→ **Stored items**
= Beginning of Section =
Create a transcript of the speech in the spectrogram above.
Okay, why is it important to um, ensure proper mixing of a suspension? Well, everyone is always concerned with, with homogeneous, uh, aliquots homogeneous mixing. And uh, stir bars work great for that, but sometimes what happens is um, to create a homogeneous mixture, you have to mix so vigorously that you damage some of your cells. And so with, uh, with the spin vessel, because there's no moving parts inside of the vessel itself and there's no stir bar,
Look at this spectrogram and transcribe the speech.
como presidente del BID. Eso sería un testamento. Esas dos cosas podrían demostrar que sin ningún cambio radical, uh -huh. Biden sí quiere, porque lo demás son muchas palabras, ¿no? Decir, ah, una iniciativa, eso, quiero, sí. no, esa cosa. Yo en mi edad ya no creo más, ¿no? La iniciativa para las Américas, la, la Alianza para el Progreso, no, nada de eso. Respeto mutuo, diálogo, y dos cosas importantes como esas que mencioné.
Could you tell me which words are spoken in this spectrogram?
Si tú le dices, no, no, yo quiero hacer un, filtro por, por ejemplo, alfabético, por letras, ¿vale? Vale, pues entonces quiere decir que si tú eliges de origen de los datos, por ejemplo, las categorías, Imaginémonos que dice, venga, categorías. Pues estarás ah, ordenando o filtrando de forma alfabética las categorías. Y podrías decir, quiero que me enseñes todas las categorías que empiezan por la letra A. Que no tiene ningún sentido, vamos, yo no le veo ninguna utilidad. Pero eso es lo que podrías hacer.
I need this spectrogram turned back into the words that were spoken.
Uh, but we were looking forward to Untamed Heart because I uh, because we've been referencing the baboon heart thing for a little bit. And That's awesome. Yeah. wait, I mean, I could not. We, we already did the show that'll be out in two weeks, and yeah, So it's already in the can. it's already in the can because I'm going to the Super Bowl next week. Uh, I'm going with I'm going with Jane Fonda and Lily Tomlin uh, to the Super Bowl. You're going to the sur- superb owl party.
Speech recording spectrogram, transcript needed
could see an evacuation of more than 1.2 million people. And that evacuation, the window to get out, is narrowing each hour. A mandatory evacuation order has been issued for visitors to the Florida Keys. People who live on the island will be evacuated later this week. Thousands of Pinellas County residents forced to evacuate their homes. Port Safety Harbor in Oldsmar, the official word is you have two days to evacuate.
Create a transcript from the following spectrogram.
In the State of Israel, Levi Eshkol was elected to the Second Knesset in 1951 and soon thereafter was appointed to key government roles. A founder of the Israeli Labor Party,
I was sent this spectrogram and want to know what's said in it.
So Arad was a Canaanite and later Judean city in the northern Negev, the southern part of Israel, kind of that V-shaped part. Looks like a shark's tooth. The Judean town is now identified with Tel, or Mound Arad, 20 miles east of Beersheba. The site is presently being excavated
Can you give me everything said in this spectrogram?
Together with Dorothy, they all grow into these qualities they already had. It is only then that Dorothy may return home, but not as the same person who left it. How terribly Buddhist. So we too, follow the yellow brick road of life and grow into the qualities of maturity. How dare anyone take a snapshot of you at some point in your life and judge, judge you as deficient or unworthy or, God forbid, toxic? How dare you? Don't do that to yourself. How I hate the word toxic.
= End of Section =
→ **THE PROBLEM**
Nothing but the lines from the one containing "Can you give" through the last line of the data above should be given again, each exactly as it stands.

→ **EXERCISE RESPONSE**
Can you give me everything said in this spectrogram?
Together with Dorothy, they all grow into these qualities they already had. It is only then that Dorothy may return home, but not as the same person who left it. How terribly Buddhist. So we too, follow the yellow brick road of life and grow into the qualities of maturity. How dare anyone take a snapshot of you at some point in your life and judge, judge you as deficient or unworthy or, God forbid, toxic? How dare you? Don't do that to yourself. How I hate the word toxic.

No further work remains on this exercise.